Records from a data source

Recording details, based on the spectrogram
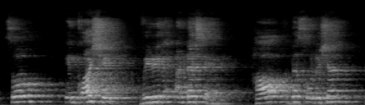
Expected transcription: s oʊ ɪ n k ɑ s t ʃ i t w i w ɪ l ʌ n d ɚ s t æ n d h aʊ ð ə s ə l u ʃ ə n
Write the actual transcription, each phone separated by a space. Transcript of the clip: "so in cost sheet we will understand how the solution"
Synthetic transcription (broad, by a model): s oʊ ɪ n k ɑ t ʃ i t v i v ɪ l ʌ n d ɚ s t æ n d h aʊ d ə s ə l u ʃ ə n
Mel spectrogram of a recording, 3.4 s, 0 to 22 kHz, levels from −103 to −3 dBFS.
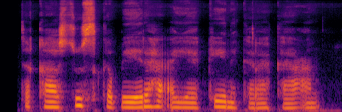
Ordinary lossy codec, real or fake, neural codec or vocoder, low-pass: none; fake; vocoder, 44.1 kHz, 128 mel bands every 256 samples, BigVGAN v2; none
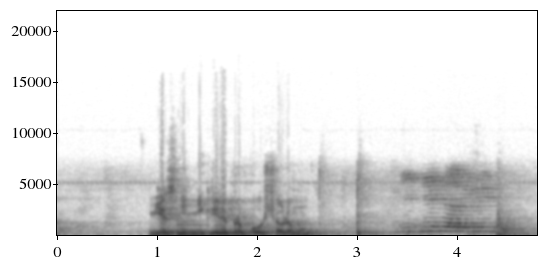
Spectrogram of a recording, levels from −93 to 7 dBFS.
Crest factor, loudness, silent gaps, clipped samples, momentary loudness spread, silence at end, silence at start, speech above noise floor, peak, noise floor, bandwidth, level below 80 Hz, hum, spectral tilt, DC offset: 18 dB; -21 LUFS; none; under 0.1%; 15 LU; 0 s; 0 s; 30 dB; -4 dBFS; -48 dBFS; 8.2 kHz; -50 dBFS; none; -5 dB/octave; under 0.1%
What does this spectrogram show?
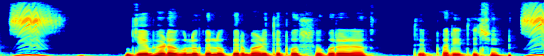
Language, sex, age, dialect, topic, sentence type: Bengali, male, 18-24, Western, agriculture, statement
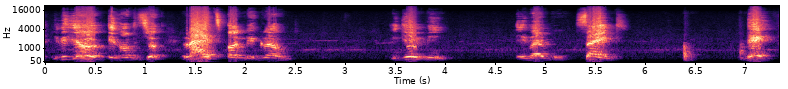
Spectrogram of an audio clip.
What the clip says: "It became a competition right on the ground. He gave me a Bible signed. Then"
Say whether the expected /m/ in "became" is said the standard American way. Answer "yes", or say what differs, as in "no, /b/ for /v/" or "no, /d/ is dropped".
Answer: no, /m/ is dropped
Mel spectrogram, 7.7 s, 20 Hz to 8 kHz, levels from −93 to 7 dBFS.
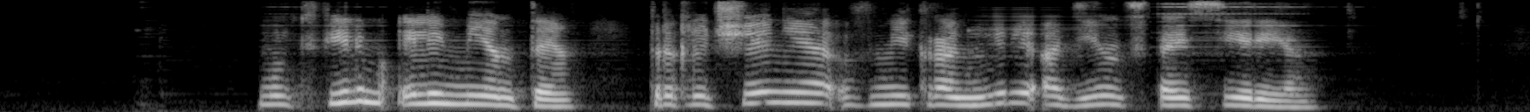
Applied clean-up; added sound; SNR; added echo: neural mask model DeepFilterNet 3.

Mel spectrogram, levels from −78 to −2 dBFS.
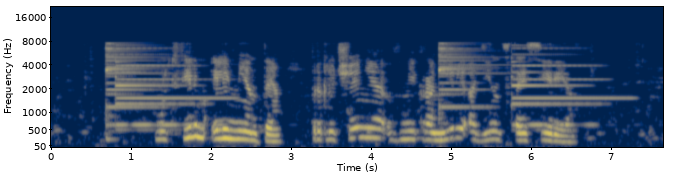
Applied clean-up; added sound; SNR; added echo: classical method Wiener filter.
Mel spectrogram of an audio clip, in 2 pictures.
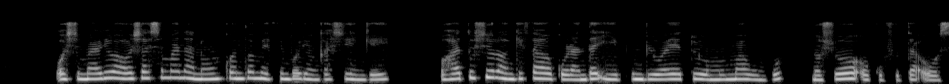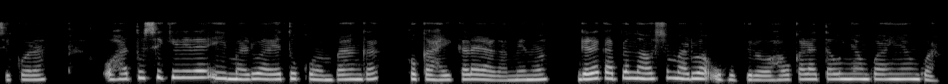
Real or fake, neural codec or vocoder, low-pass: real; none; 7.2 kHz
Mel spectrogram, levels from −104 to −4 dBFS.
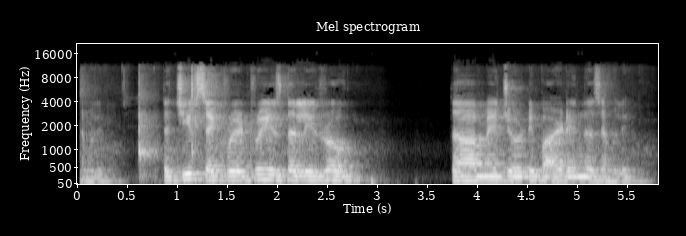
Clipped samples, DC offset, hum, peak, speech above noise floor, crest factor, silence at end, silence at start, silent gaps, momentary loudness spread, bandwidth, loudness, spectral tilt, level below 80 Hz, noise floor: under 0.1%; under 0.1%; none; -2 dBFS; 54 dB; 16 dB; 0.1 s; 0.05 s; none; 14 LU; 12 kHz; -18 LUFS; -4.5 dB/octave; -52 dBFS; -71 dBFS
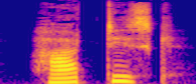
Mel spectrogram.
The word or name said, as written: harddisk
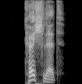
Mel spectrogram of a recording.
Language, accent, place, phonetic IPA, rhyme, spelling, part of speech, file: German, Germany, Berlin, [ˈkœçlət], -œçlət, köchlet, verb, De-köchlet.ogg
- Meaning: second-person plural subjunctive I of köcheln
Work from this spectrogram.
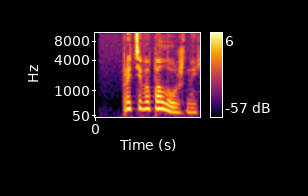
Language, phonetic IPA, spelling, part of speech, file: Russian, [prətʲɪvəpɐˈɫoʐnɨj], противоположный, adjective, Ru-противоположный.ogg
- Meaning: 1. opposite 2. contrary, opposed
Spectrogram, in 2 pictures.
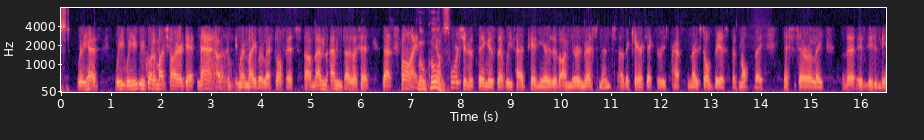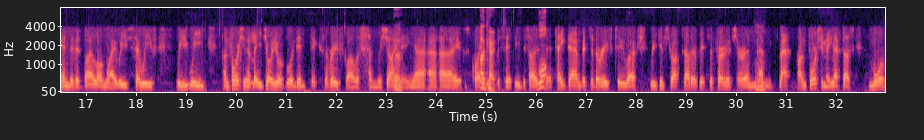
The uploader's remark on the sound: phones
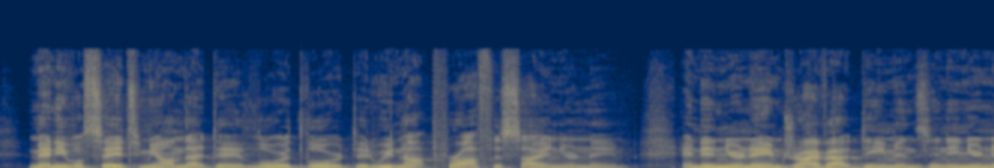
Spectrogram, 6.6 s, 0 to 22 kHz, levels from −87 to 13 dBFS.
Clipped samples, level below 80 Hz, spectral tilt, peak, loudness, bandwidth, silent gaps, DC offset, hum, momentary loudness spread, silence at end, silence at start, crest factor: under 0.1%; -76 dBFS; -5.5 dB/octave; 0 dBFS; -19 LUFS; 16 kHz; none; under 0.1%; none; 8 LU; 0 s; 0.2 s; 18 dB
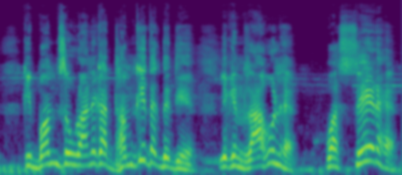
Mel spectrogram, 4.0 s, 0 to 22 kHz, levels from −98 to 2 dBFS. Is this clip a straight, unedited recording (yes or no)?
yes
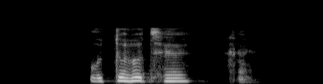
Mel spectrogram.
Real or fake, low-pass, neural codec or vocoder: fake; 5.4 kHz; codec, 16 kHz, 4 kbps, FunCodec, trained on LibriTTS, 50 frames a second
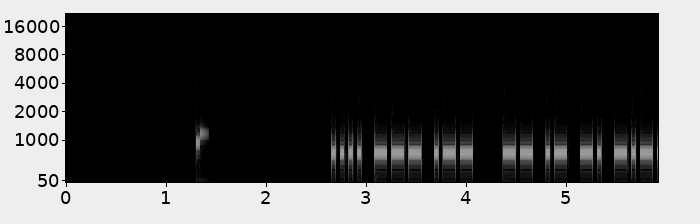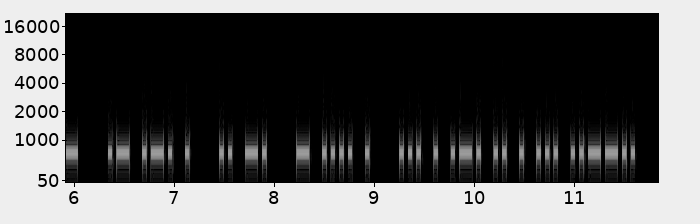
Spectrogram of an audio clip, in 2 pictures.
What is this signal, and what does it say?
Morse code, heard as a keyed tone, about 28 wpm, 700 Hz. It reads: HOW MANY ARE IN THE SERIES?
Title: Sentences from Top 1000 Words - Review Part 5 - 28wpm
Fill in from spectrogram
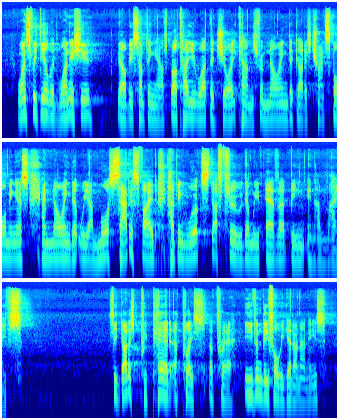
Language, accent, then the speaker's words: English; Wales, United Kingdom; because I'm Welsh and she's German.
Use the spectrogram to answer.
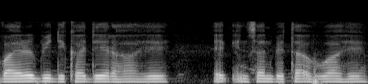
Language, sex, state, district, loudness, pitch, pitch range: Hindi, male, Arunachal Pradesh, Lower Dibang Valley, -17 LUFS, 130 Hz, 130-135 Hz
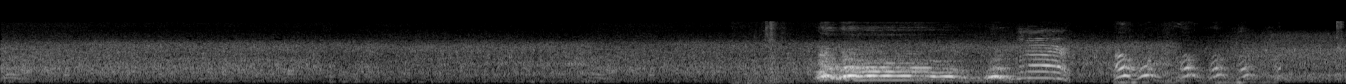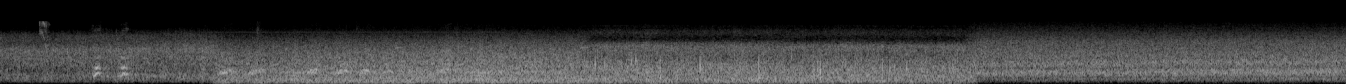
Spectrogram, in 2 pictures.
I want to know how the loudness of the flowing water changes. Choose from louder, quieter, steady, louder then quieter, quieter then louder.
louder.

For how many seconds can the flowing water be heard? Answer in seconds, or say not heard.
27 s.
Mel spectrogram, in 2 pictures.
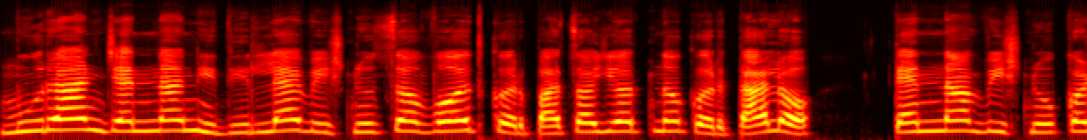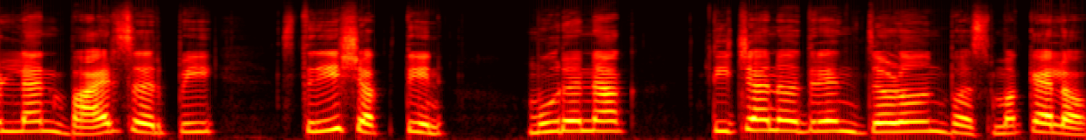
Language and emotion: Goan Konkani, neutral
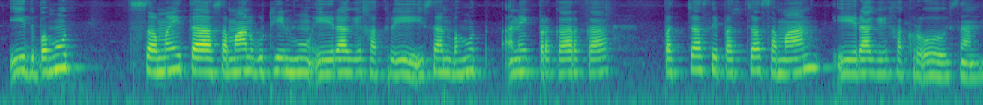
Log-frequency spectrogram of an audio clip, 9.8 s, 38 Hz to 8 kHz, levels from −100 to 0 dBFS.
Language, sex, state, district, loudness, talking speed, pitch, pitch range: Sadri, female, Chhattisgarh, Jashpur, -21 LUFS, 145 wpm, 200 Hz, 190-215 Hz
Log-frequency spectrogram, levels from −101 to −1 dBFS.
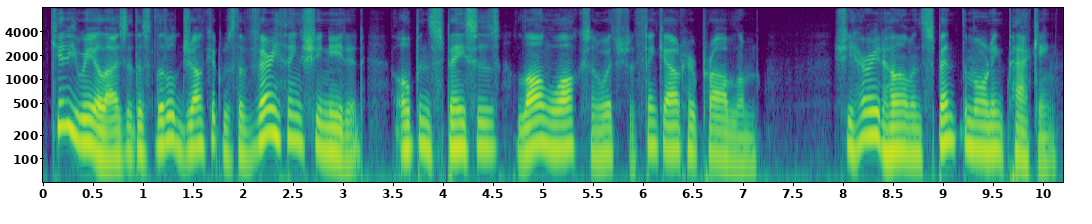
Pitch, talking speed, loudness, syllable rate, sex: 135 Hz, 175 wpm, -18 LUFS, 5.0 syllables/s, male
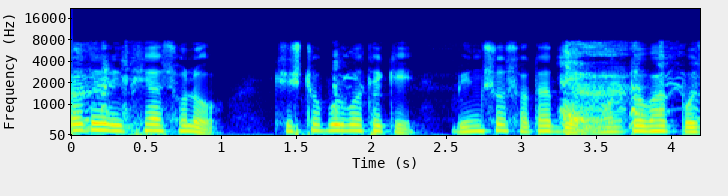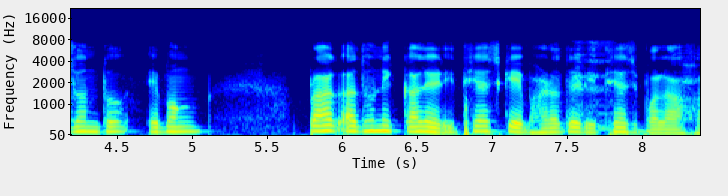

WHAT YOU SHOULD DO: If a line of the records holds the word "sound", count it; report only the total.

REPLY TO THE TASK: 3